A blog by Miami Criminal Defense Lawyer Brian Tannebaum. Commenting on criminal law issues of local and national interest.

Friday, March 02, 2012

If You See Something, Say Nothing

Why is it that only after a kid like T.J. Lane blows away 3 other kids, whose only crime was going to school that day, do we begin to look at their social media activity?

Why is it that a kid like T.J. Lane writes "Die, all of you," and we don't even think to say, "hey, T.J., (and I hope I get this right) "U Mad bro?"

Why is it that we watch people fall on the internet and, watch? Why is the thought of an email or text or God forbid, a true blue live phone call, out of the realm of possibilities?

Why do we watch?

Why do we say nothing?

We can make the excuse that we don't take it seriously, that it's all "internet banter," but why are we unwilling to know? Do we want to see the results of the truth of it?

And let's not blame the dozens or even more of T.J. Lane's 148 Facebook friends that saw his writings and did nothing. We, do nothing. No one is to blame for the decisions, insanity laced or not, T.J. Lane made this week. The blood is not on the hands of those that lurked, that read his writings and moved on to some great viral You Tube video or awesome naked pictures of some hot chick.

This concept of watching things on social media, and, watching, isn't limited to the writings of future serial killers. Lawyers do it too.

Lawyers watch other lawyers lie, puff, and create false reputations on the internet all day, and do nothing.

We, do nothing.

We see something, and see it.

Someone else will say something, but you're not going to say anything because, well, it may not make you any friends.

And the internet is all about "friends," right?

Recently I saw a cryptic status on a friend's Facebook page and I committed the cardinal sin of calling him. Yes, something was wrong. We talked about it. "How did you know?"

I saw something.

Messages fly across the net and we read them.
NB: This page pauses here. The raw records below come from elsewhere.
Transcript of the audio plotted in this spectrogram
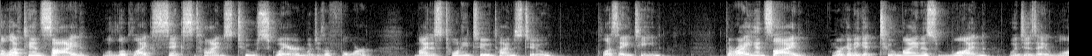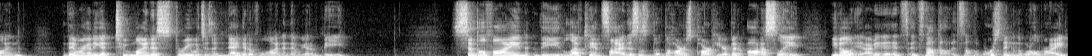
The left-hand side will look like 6 times 2 squared, which is a 4, minus 22 times 2, plus 18. The right-hand side, we're going to get 2 minus 1, which is a 1, then we're going to get 2 minus 3, which is a negative 1, and then we get a b. Simplifying the left-hand side, this is the, the hardest part here, but honestly, you know, I mean, it's it's not the it's not the worst thing in the world, right?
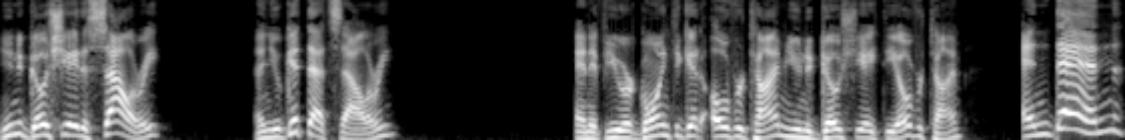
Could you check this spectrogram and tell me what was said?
You negotiate a salary and you get that salary. And if you are going to get overtime, you negotiate the overtime. And then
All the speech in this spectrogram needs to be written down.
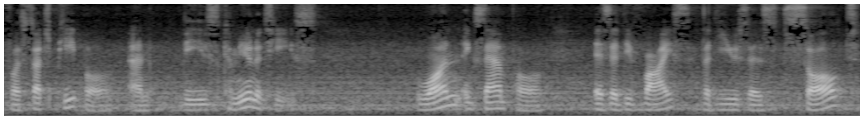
for such people and these communities. One example is a device that uses salt,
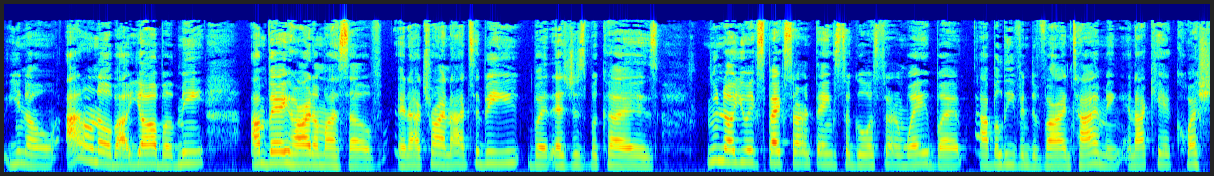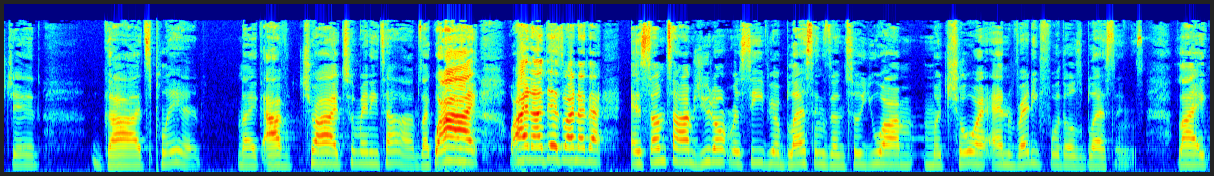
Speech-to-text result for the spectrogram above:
you know, I don't know about y'all, but me, I'm very hard on myself. And I try not to be, but that's just because you know, you expect certain things to go a certain way, but I believe in divine timing and I can't question God's plan. Like I've tried too many times. Like why? Why not this? Why not that? And sometimes you don't receive your blessings until you are mature and ready for those blessings. Like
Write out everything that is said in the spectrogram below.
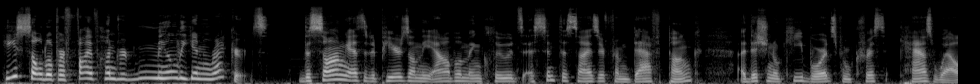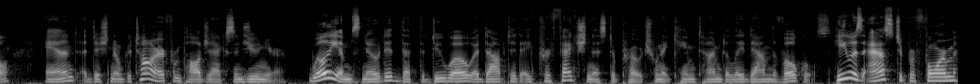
He's sold over 500 million records. The song as it appears on the album includes a synthesizer from Daft Punk, additional keyboards from Chris Caswell, and additional guitar from Paul Jackson Jr. Williams noted that the duo adopted a perfectionist approach when it came time to lay down the vocals. He was asked to perform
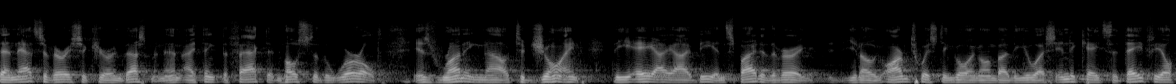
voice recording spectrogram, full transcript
then that's a very secure investment. And I think the fact that most of the world is running now to join the AIIB, in spite of the very, you know, arm twisting going on by the U.S., indicates that they feel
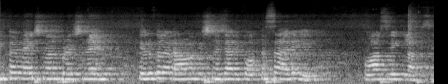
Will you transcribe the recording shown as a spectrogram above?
international president Tirugula Ramakrishna గారికి ఒక్కసారి వాసవి క్లాప్స్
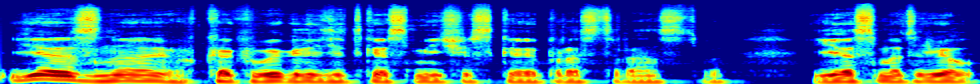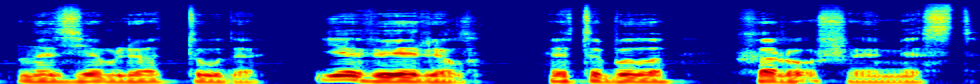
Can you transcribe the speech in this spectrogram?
Я знаю, как выглядит космическое пространство. Я смотрел на Землю оттуда. Я верил. Это было хорошее место.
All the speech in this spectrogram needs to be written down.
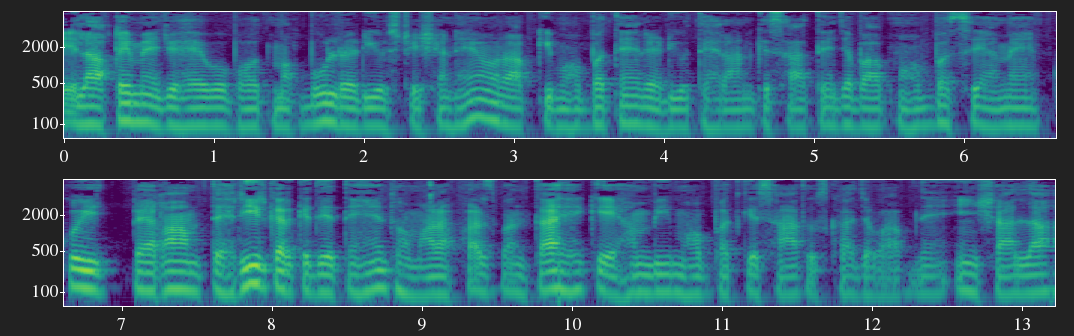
علاقے میں جو ہے وہ بہت مقبول ریڈیو اسٹیشن ہے اور آپ کی محبتیں ریڈیو تہران کے ساتھ ہیں۔ جب آپ محبت سے ہمیں کوئی پیغام تحریر کر کے دیتے ہیں تو ہمارا فرض بنتا ہے کہ ہم بھی محبت کے ساتھ اس کا جواب دیں۔ انشاءاللہ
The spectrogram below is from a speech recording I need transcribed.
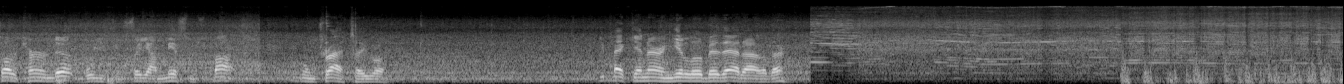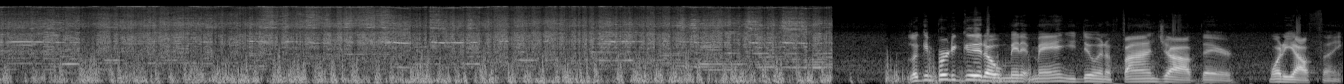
sort of turned up where you can see I missed some spots. I'm going to try to uh, get back in there and get a little bit of that out of there. Looking pretty good, old Minute Man. You're doing a fine job there. What do y'all think?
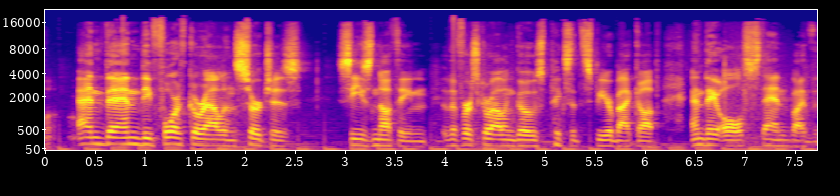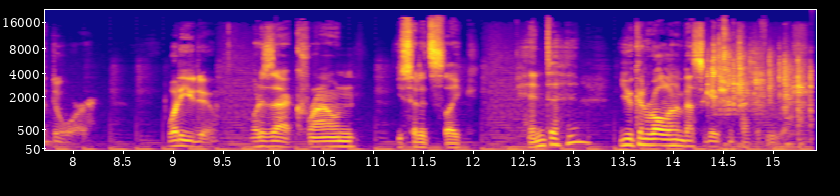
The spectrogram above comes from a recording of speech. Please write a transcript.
Whoa. and then the fourth Goralin searches sees nothing the first Goralin goes picks the spear back up and they all stand by the door what do you do What is that crown? You said it's like pinned to him? you can roll an investigation check if you wish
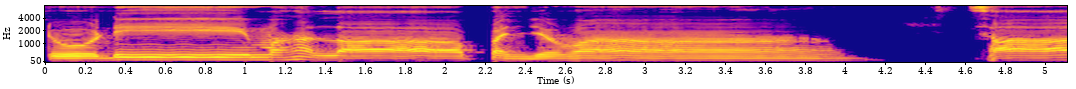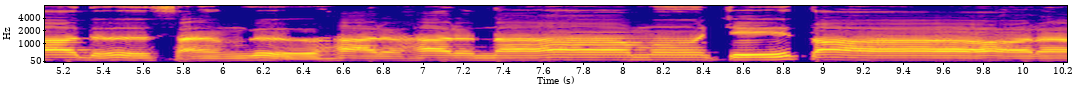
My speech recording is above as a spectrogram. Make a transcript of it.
ਟੋਡੀ ਮਹਲਾ ਪੰਜਵਾਂ। ਸਾਧ ਸੰਗ ਹਰ ਹਰ ਨਾਮ ਚੇਤਾਰਾ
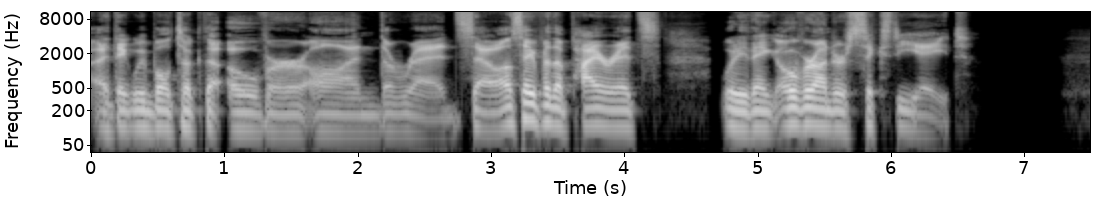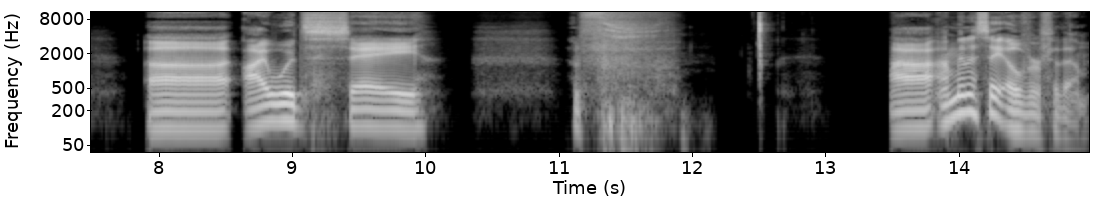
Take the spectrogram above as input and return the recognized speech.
I think we both took the over on the Reds. So I'll say for the Pirates, what do you think? Over under 68. Uh, I would say. Uh, I'm going to say over for them.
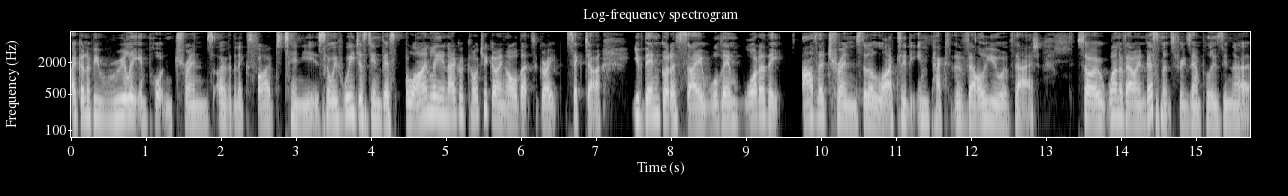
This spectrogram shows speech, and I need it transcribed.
are going to be really important trends over the next five to 10 years. So if we just invest blindly in agriculture, going, oh, that's a great sector, you've then got to say, well, then what are the other trends that are likely to impact the value of that? So one of our investments, for example, is in a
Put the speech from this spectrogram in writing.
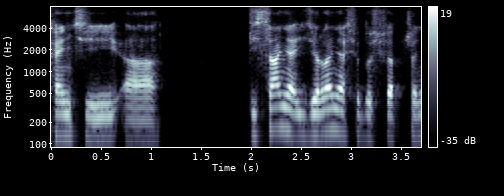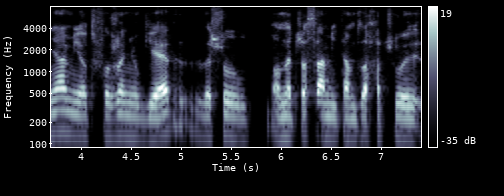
chęci pisania i dzielenia się doświadczeniami o tworzeniu gier. Zresztą one czasami tam zahaczyły,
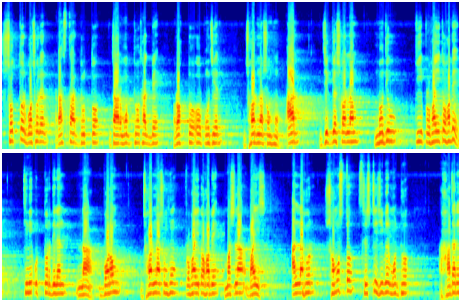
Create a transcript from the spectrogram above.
সত্তর বছরের রাস্তার দূরত্ব যার মধ্য থাকবে রক্ত ও পুঁজের ঝর্ণাসমূহ। আর জিজ্ঞেস করলাম, নদীও কি প্রবাহিত হবে? তিনি উত্তর দিলেন, না, বরং ঝর্ণাসমূহ প্রবাহিত হবে। মশলা বাইশ, আল্লাহর সমস্ত সৃষ্টিজীবের মধ্য হাজারে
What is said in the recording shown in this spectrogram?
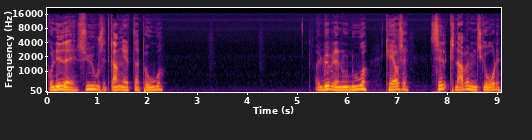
gå ned af sygehuset gang efter et par uger. Og i løbet af nogle uger kan jeg også selv knappe min skjorte,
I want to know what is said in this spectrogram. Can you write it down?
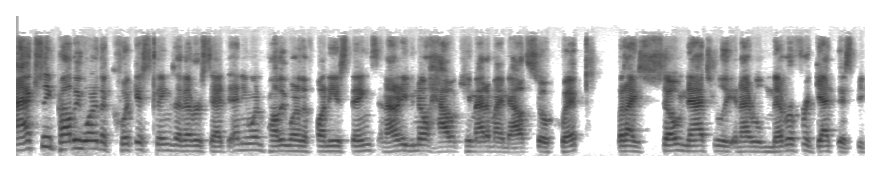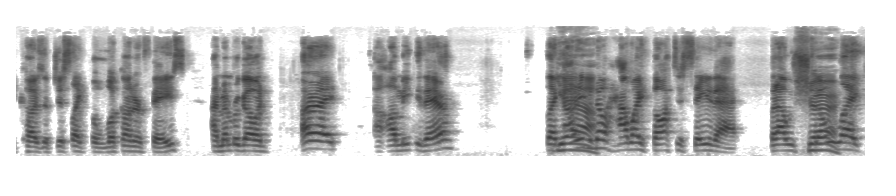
Actually, probably one of the quickest things I've ever said to anyone. Probably one of the funniest things, and I don't even know how it came out of my mouth so quick. But I so naturally, and I will never forget this because of just like the look on her face. I remember going, "All right, I'll meet you there." Like I Yeah. don't even know how I thought to say that, but I was Sure. so like,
We know the people writing them, we care about them, we eat with them, we know their families, we know these people.

But they're in "second life."

Maybe it's not true, maybe it's just to get attention.

And sometimes attention is achieved.
Non-anonymous comments welcome.Brian Tannebaum is a criminal defense lawyer in Miami, Florida practicing in state and federal court, and the author of The Truth About Hiring A Criminal Defense Lawyer.Share/Save/Bookmarkokdork.com rules Post to Twitter


  1. I see lawyers puffing themselves up all of the time, but I really don't know what can be done. The Bar doesn't seem to mind. Consumers don't seem to mind. Other members of the Bar are bothered, but we all seem to accept it as part of the business.

    Do you call out those other lawyers in meetings with potential clients?

  2. Maybe, Ben, a lot of lawyers mind, but they're afraid of saying/doing anything for fear of being considered "mean," or lacking in courtesy. There's a premium placed on not pissing anyone off by saying anything unpleasant about others, and there's an unfortunate lack of support by gutless, whiny and unethical lawyers for those who decide to accept the risk.

    Your point, that no one really cares, strikes me as just plain wrong. Plenty of lawyers care. Not enough have the balls to do anything about it. And most, like you, feel just fine about shrugging it off because it takes the burden off their shoulders and makes them part of the crowd that accepts this as just the way things are.

    This doesn't have to be the way things are. If you care, do something about it. I do. Brian does. And if you don't do anything about it, then admit that you don't care and you're just as much of a puffing sleazeball as the ones you complain about.

  3. Thank you for this great post, Brian. It's very relevant about today's situation your blog post is a good eye-opener for everyone - lawyers or not. It's sad how the power of the Internet to not only get people closer, but also to tear them apart and let them live in their own world. And SHG was right, "if you care, do something about it."

  4. Anonymous11:42 AM

    Facebook friends aren't FRIENDS. I used to have facebook. How many friends did I have? 2. I talked to TWO FRIENDS because they were my real friends. They don't care ... they just don't fucking care! You all say HELP in the end, but you didn't do shit before cause you think eveyrhting is normal! Alright ... I'm not directing towards any of you, but the people that were around him. They were aware but didn't do antyhing cause they gave a rat ass.... gosh...

  5. Public social media isn't an effective way to reach out for help, because it lacks a lot of the social cues that enable people to distinguish between real pleas for help and attempts to shock/gain attention.

    All of these stories, which go back and say "he wrote such and such on Facebook right before he killed people, how did no one see it coming?" suffer from hindsight fallacies. They don't generally look at whether this was normal behavior for that individual, nor do they look at how abnormal it is in the sea of social networking posts out there. If it was normal for him to post similar things to Facebook, his friends may have become acculturated to it. Even if they thought there was something wrong in general, and were trying to help, they might not have been pushed into immediate action by every single individual post.

    And if we want people to start having serious reactions to certain kinds of social media posts, we have to find some relatively clear line which separates out the overwhelming press of melodrama from actual indications of danger.

    If we can't do that, then blaming people in hindsight is completely irresponsible.